Archbishop Elpidophoros of America Homily at the Divine Liturgy on the Sunday before the Nativity
December 20, 2020
Saint Barbara Greek Orthodox Church - New York, New York
Beloved Faithful of Saint Barbara,
I am delighted to finally be with you for the Divine Service, and especially on this Sunday before Christmas. This is a most special day, when we read the genealogies of our Lord Jesus Christ.
Earlier in the Matins service, we read the genealogy of our Lord as found in the Gospel of Saint Luke, which contains one line of the descendants of the Lord. The other genealogy, read in the Divine Liturgy, is from the Gospel of Saint Matthew.

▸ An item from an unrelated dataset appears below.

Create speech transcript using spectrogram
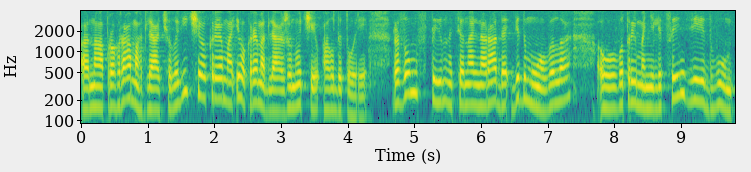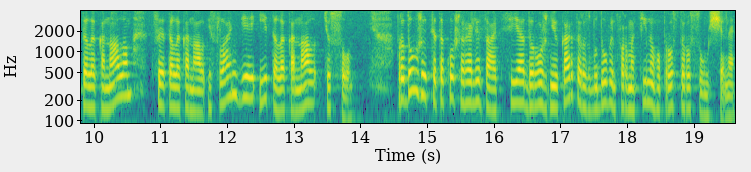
е, на програмах для чоловічої окремо і окремо для жіночої аудиторії. Разом з тим Національна рада відмовила в отриманні ліцензії двом телеканалам: це телеканал Ісландія і телеканал Тюсо. Продовжується також реалізація дорожньої карти розбудови інформаційного простору Сумщини.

The Fathers of the Church teach that the difference between these genealogies is a matter of subtle points of Judaic Law, but there is another difference that may be more important.
If you look throughout the histories of the Jewish People in the Old Testament, you will see that women are never mentioned in the genealogies of the famous kings. But in the Gospel of Matthew, we hear the names of three women, and one more by inference. It is not unusual for one’s attention to wane as the clergy read the names in quick succession – the ἐγέννησε, ἐγέννησε, ἐγέννησε. But there is a very special reason for these names.

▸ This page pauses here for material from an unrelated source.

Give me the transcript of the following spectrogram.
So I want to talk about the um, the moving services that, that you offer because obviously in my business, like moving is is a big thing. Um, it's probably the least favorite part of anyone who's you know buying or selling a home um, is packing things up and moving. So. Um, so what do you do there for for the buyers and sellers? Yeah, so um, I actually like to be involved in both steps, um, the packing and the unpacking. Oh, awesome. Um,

The names of these particular women are well known to anyone who knows the Old Testament: Tamar, Rahab, Ruth and the wife of Uriah, whose name was Bathsheba. It would take too long to recount all their stories here, but it is the nature of their motherhood that is the interest of the Evangelist.
Tamar had conceived her twin sons by her dead husband’s father – her former father-in-law – in a strange twist on the Jewish Law of a Levirate marriage. Rahab was a Canaanite harlot who saved the spies of Israel and was the mother of Boaz. Ruth was a foreign widow who married Boaz and gave birth to Obed, the grandfather of King David. And it was King David who committed adultery with Bathsheba, the last woman listed, and who was not named because of the broken commandment. But it was her son, the great Solomon who built the Temple, through whom the line of the Messiah derives.
Therefore, my beloved Christians, each of these women – whose presence in a genealogy is unique in Scripture – is a woman with questions about her status, legitimacy, nationality, and even morality. But there is a very specific reason for the mention of their names.
They are included to prepare the reader for what is coming. Each of their motherhoods was confusing at best, and scandalous at worst, especially for the early Jewish Christians. But this was all preparation.
The genealogy of Matthew is really saying something like this:
Don’t be confused or even scandalized that the Messiah – the Christ – has such women in his family tree. Sometimes, God uses strange relationships to accomplish His will. And if you think that these relationships are strange, wait until you hear who the actual Mother of the Messiah is – a Virgin!
All of this genealogy leads to one person – the Theotokos and Ever-Virgin Mary!
All the more unusual for a Jewish genealogy that is supposed to only have male ancestors. But the inclusion of the women point to the Theotokos and her unique role of bringing God into the world, of giving birth to Emmanuel, the Name that means “God with us.”
The birth-giving of the Mother of God was indeed miraculous, as we shall see on Christmas morning. As the Synaxarion of that day says:
Θεὸς τὸ τεχθέν, ἡ δὲ Μήτηρ Παρθένος. Τὶ μεῖζον ἄλλο καινὸν εἶδεν ἡ κτίσις;
God is born, His Mother is a Virgin! Has Creation seen something else greater or strange?
The answer is a resounding “No.” Creation had never seen a Virgin Birth, but the ancestors of the Lord had been in some strange relationships, and somehow, these prepared the early Christians to accept the miracle.
May we also accept the miracle of the Lord’s Holy Nativity with faith, and receive the Lord Born in Bethlehem of Judea, and may He grant unto us a blessed Feast of Christmas, and a safe, prosperous, and healthy New Year. Amen.